It seems to me that this is a gap waiting to be filled. I know that funding for art and music is tough to come by but with all this talent in the world and all the students who want and need an arts education, we can’t let funding stand in the way. You can bet that I’m going to be looking into this further. There’s too much kismet to let this challenge continue unanswered.

entrepreneurship, fashion, health, New York, wellness

NY Business Strategies an interview with Cathy Gins, Founder of Aromawear

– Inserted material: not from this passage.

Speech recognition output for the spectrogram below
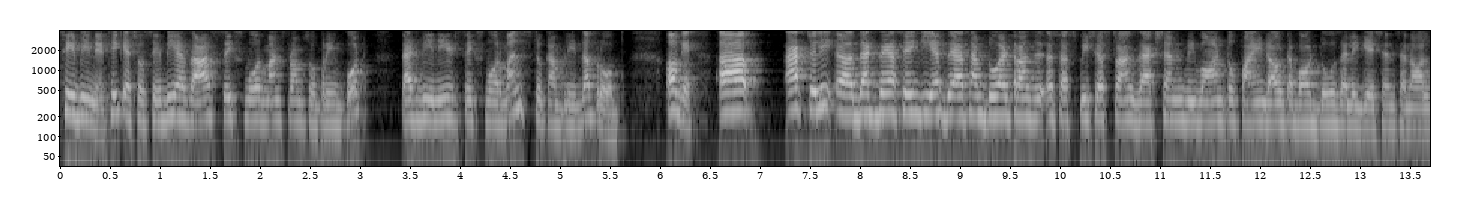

I had the pleasure of talking to Cathy Gins, Founder of Aromawear, this week. Cathy designs fully customizable aromatic jewelry that combines her 17 years of design experience at Avon with her work as a practitioner of Therapeutic Touch, Reconnection Healing, and Clinical Aromatherapy. Inside each piece is space for a small felt wick that is designed to be scented with a therapeutic oil. The wicks pop in and out of the jewelry very easily, without causing any damage to the jewelry, so that you can adjust the scent you want around you depending on your need at the time. Stressed? You might want to try some lavender. Need to feel motivated? peppermint, lemon, or a citrus scent will help. Feeling under the weather? Try eucalyptus cold relief or a blend called Thieves, which has antibacterial properties and was used by medical workers during the Plague to provide relief. And all of these wicks can be packed into a convenient, pocket-sized traveling case.

For the full article, please visit

neighbors, New York, transportation

Unreasonable drivers

Why is it that people in cars in New York City feel they have the right to tell people how to park, where to park, and when to move their cars? And why do they think it’s okay to do that by screaming at others from their own cars? I returned to New York today with my sister, brother-in-law, and baby niece for a vacation. We found a parking space right in from of my building with enough room to easily move in and out of when leaving. 

We had arm-loads of things we were carrying inside(including my niece!), and a man with a large station wagon yells at me to move my car forward so he can shimmy his way in behind my car, wedging me into the space.  I tried to ignore his screaming, telling him we couldn’t just drop our things in the middle of the sidewalk and we certainly were not going to wedge in the car in front of us, and then be wedged into the space ourselves. Then he yells “Well, I hope your car will be safe!” We walked inside and didn’t think anything of it, except that he was rude and bordered on crazy. 

I came back out to the car a minute later to gather the few remaining items and he is putting a note on my windshield, and I asked him to back away from my car. His response (after removing the note): “next time, be a little more civil. Parking is at a premium around here.” “What?” I asked. “In case you didn’t notice, we have an infant with us and arm loads of things we’re carrying. And why would I box in the person in front of me and then have you box me in? How would I move my car out with you wedged in behind my car? And besides, even if I did move all the way up to the next car, you still couldn’t get your big car in that space.” He walked away in a huff.

I’ll never understand people like this – people who are naturally so irate that they feel they have the right to upset and harass other people who are minding their own business. I find these people generally are those who drive in the city. Does the driving cause them to go crazy or is it their craziness that encourages them to drive here? I wish people like this guy didn’t make me so upset and stressed; I wish I could chalk it up to funny and weird experiences. And maybe I will once this car is a thing of the past in my life – I’m so looking forward to returning to life as a subway girl.